WASHINGTON (Reuters) - A dearth of new programs, prospects for flat or declining defense spending and an aggressive Pentagon cost-cutting drive have revived talk of another big defense merger for the first time in years.
Boeing Co (BA.N) defense chief Dennis Muilenburg startled many this week when he told the Reuters Aerospace and Defense Summit he would not rule out the possibility of a large-scale merger.
“I‘m not going to rule out or rule in any options,” Muilenburg told the summit on Tuesday. “Obviously, as we see defense budget pressure, that does at times lead to potential consolidation.”
For years, industry executives had insisted that a wave of consolidation in the 1990s that winnowed the top tier of the defense sector to five big players had run its course.
Boeing was sending a clear message to shareholders that it would remain flexible heading into this phase of flat and declining defense spending, Richard Aboulafia, vice president of analysis for the Virginia-based Teal Group, told Reuters.

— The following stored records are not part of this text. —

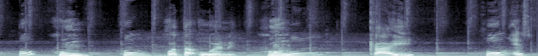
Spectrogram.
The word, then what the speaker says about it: jun: J-U-N. Jun. Kai. Jun es 1. Kai es 2. ¿Cómo? Kai. Kai. O sea, se escribe Kai, de que te caíste.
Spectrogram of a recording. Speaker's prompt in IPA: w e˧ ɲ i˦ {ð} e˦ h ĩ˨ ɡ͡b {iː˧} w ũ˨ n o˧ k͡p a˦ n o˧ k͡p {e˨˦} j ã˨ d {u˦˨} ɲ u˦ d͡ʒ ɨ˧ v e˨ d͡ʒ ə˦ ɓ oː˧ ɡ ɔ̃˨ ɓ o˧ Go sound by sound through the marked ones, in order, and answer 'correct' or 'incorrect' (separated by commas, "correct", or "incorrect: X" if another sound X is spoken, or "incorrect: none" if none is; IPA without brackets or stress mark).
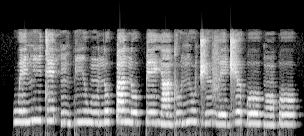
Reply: incorrect: d, correct, incorrect: e˧, incorrect: u˧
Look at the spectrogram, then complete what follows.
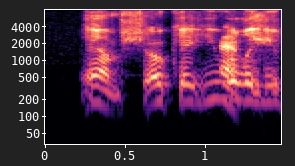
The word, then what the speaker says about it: Emsh: So how do you actually pronounce it, or have you ever actually tried to pronounce it? It's just Emsh. Emsh.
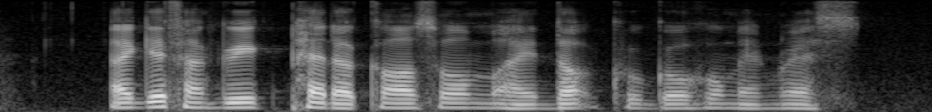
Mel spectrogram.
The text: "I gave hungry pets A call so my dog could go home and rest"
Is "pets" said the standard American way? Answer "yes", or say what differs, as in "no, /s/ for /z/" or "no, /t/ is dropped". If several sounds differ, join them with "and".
no, /s/ is dropped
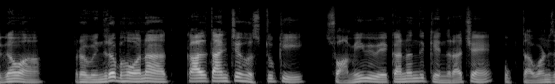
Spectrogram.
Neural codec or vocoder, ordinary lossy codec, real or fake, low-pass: vocoder, 44.1 kHz, 128 mel bands every 256 samples, BigVGAN v2; MP3, 64 kbps; fake; 19.8 kHz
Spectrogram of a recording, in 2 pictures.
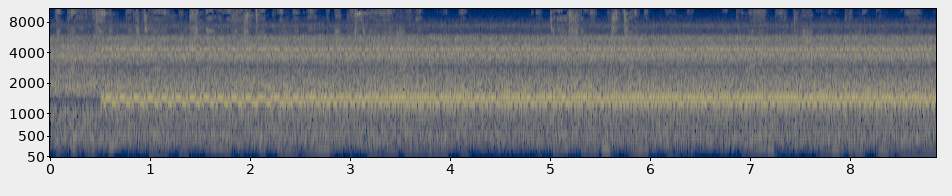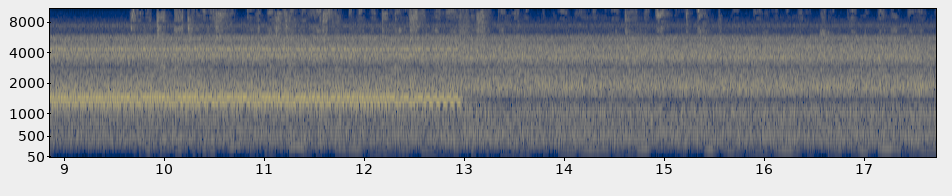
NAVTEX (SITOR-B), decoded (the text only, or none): ZCZC SE31 GALE WARNING 269. S 9 TO 10 EXPECTED LATER. NNNN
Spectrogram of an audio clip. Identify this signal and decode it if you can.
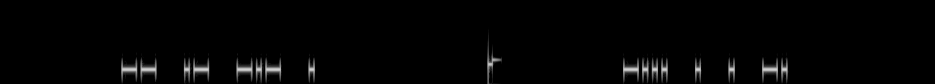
Morse code, heard as a keyed tone, about 25 wpm, spaced as for 18 wpm, 690 Hz. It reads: MAKE BEEN
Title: 2x Character Spacing - Top 200 Words - 25wpm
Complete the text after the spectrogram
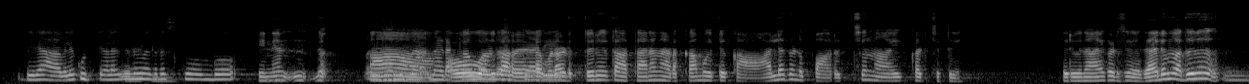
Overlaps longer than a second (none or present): present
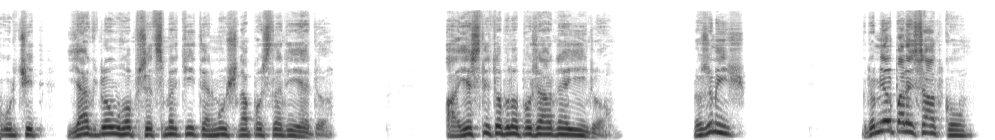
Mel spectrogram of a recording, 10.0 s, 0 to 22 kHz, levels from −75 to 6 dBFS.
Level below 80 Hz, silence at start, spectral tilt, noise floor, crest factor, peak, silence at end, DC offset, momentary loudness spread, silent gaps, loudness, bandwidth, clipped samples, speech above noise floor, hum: -62 dBFS; 0 s; -5 dB/octave; -71 dBFS; 14 dB; 0 dBFS; 0.25 s; under 0.1%; 12 LU; 3.47-3.79 s, 4.38-4.42 s, 6.29-6.92 s, 7.64-7.71 s, 8.47-8.61 s; -14 LUFS; 16.5 kHz; under 0.1%; 57 dB; none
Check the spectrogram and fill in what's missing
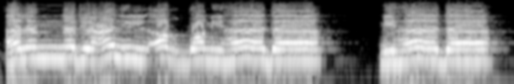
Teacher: تقلب هذا التنوين إلى ألف، وتمد هذا الألف مدا طبيعيا بمقدار حركتين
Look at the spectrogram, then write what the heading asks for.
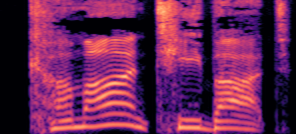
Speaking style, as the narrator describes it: Henry shouted through the channel

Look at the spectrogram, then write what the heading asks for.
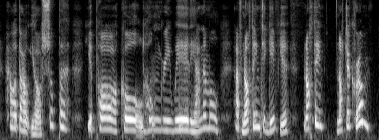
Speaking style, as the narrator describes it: moaned

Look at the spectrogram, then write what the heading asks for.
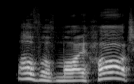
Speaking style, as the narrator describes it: he cried

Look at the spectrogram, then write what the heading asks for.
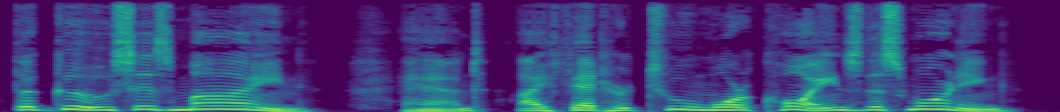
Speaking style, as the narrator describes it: cried Giselle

But it could also be sending up a trial balloon to gauge the Pentagon’s reaction, he said.
Defense analyst Loren Thompson said weapons demand fell by 50 percent during the last two downturns, spurring earlier consolidation, and the same could happen again this time.
“That means that at least one of the big players will have to exit if we are facing a similar downturn in the years ahead,” Thompson told the Reuters Summit.

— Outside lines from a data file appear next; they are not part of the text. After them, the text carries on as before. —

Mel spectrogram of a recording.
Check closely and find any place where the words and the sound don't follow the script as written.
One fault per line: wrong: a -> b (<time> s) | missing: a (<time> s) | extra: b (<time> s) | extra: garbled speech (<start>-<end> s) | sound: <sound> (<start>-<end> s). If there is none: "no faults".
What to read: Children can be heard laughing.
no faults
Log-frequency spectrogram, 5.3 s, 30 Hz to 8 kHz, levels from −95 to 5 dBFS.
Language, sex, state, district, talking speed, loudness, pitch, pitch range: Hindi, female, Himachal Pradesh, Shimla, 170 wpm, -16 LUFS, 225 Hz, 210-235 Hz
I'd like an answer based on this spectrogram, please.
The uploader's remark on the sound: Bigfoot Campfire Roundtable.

“There’s not enough business to go around,” said one former senior military official who now works in industry, but who was not authorized to speak on the record.

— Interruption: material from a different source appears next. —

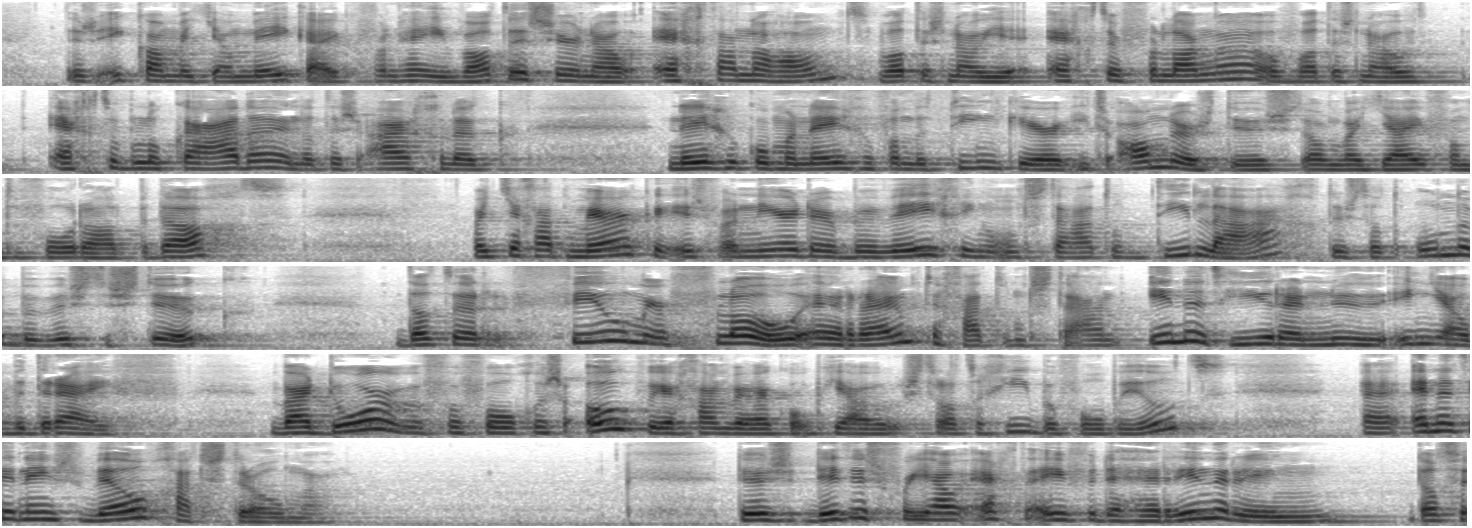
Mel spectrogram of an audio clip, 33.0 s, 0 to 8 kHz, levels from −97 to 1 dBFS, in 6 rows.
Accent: Dutch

Northrop Grumman Corp (NOC.N) would be a good fit with Boeing, although there could be antitrust concerns about the two companies’ space operations, Thompson said.
“Boeing has a big revenue shortfall on the defense side that it needs to cover. Buying part or all of Northrop could fix that problem, while giving it entry into the Joint Strike Fighter program,” Thompson said, referring to the $380 billion Lockheed Martin Corp (LMT.N) F-35 fighter program.
Northrop has a large role on the program, which Lockheed beat out Boeing to win in 2001.
Northrop Chief Executive Wes Bush told the Reuters summit that the defense contractor has no plans to break itself up, rejecting speculation that the planned separation of its $6 billion shipbuilding unit -- the latest reshaping of its portfolio -- could lead to a break-up of the whole company.
Asked about the likelihood of mergers between big defense companies, Bush said: “All companies have fiduciary obligation to shareholders to have an open mind ... But I would not forecast on the near-term horizon any large-scale activities.”
Tess Oxenstierna, managing director with Bank Street, told the Reuters Summit that companies regularly reviewed their portfolios to adapt to changing times, but escalating budget pressures could cause more restructuring in coming years.
“What these defense firms are doing now is really defining what is core and what is growth,” she said.
William Farmer, co-head of the aerospace and defense group at Lazard Freres & Co, discounted the possibility of a large-scale merger taking place.
“From a regulatory standpoint it would be difficult to have something like that,” Farmer told the Reuters Summit. “If you listen to the government and the administration, they are not in favor of large-scale mergers and acquisitions.”
But at the second tier and below, a big wave of consolidation was already under way, given that companies were facing the first major setback in defense funding since the September 11, 2001, hijacking attacks, he said.
The last big merger in the sector came in late 2001 when Northrop took over the Newport News shipyard, part of the division it is now looking to sell.
In 1998, U.S. antitrust regulators blocked Lockheed’s merger with Northrop.
Any attempt at yet another large defense merger will run into similar antitrust scrutiny by the Pentagon and therefore would be unlikely to end up in a deal, L-3 Communications Holdings (LLL.N) Chief Executive Michael Strianese said.
“Whether five companies become four or three, I’ll go out on a limb and say I doubt it. There would be concern that there would not be enough competition,” he said.
When asked about a possible takeover approach by a larger company, Strianese said: “We always have to be mindful of our obligations to shareholders. We’re not up for sale. I‘m not going to say never. I don’t know what industry peers are thinking.”
Deal volumes in the aerospace and defense industry have reached $4.2 billion so far this year, up 45 percent from the same period a year earlier, according to Thomson Reuters data.
That remains far short of the $14 billion worth of deals consummated in 2008, the year when Italy’s Finmeccanica SpA SIFI.MI bought U.S.-based DRS Technologies for $5.5 billion in the second-largest defense deal of the decade.